* Task statement
Without any pictures, print the lines below from the one that has "Language, sex, state, district, loudness, talking" through the one that has "DC offset, clipped", exactly and nothing else.
---- Excerpted data
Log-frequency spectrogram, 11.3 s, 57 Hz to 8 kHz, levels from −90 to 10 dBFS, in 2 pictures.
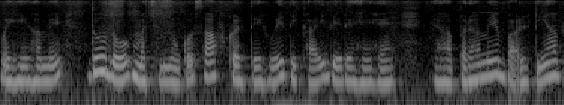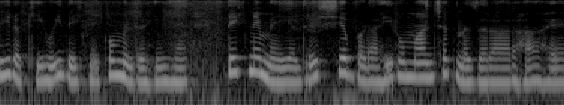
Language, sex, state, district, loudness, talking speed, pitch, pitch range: Hindi, female, Maharashtra, Pune, -42 LUFS, 180 wpm, 180 Hz, 165-215 Hz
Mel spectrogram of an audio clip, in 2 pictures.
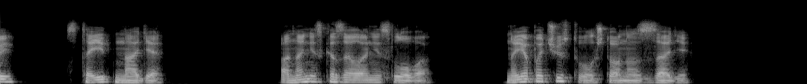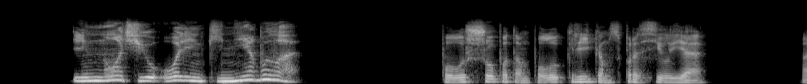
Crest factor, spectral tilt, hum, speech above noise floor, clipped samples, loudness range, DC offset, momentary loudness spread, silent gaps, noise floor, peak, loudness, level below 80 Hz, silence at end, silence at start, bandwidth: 16 dB; -5 dB/octave; 50 Hz at -45 dBFS; 69 dB; under 0.1%; 8 LU; under 0.1%; 11 LU; none; -88 dBFS; -6 dBFS; -20 LUFS; -54 dBFS; 0 s; 0 s; 8.4 kHz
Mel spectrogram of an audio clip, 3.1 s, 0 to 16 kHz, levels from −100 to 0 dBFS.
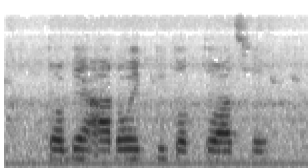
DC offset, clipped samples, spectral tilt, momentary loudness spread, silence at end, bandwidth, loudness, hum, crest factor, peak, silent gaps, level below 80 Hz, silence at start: under 0.1%; under 0.1%; -5 dB/octave; 14 LU; 0.05 s; 11 kHz; -23 LUFS; none; 16 dB; -8 dBFS; none; -60 dBFS; 0.1 s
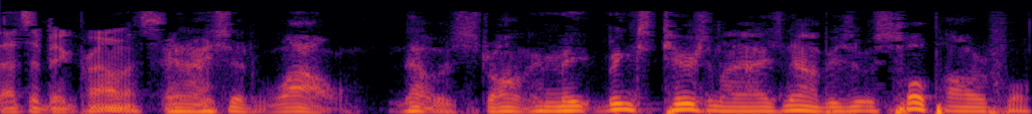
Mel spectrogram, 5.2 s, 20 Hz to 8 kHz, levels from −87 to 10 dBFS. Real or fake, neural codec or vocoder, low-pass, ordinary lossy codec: real; none; 7.2 kHz; MP3, 24 kbps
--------
* Response area
Language, sex, state, district, loudness, talking speed, pitch, pitch range: Hindi, female, Maharashtra, Pune, -42 LUFS, 180 wpm, 180 Hz, 165-215 Hz
Mel spectrogram of an audio clip, in 2 pictures.
Crest factor, spectral tilt, hum, speech above noise floor, clipped samples, loudness range, DC offset, momentary loudness spread, silent gaps, noise floor, peak, loudness, level below 80 Hz, silence at end, silence at start, bandwidth: 16 dB; -5 dB/octave; 50 Hz at -45 dBFS; 69 dB; under 0.1%; 8 LU; under 0.1%; 11 LU; none; -88 dBFS; -6 dBFS; -20 LUFS; -54 dBFS; 0 s; 0 s; 8.4 kHz
Mel spectrogram of an audio clip, 3.1 s, 0 to 16 kHz, levels from −100 to 0 dBFS.
DC offset, clipped samples, spectral tilt, momentary loudness spread, silence at end, bandwidth, loudness, hum, crest factor, peak, silent gaps, level below 80 Hz, silence at start: under 0.1%; under 0.1%; -5 dB/octave; 14 LU; 0.05 s; 11 kHz; -23 LUFS; none; 16 dB; -8 dBFS; none; -60 dBFS; 0.1 s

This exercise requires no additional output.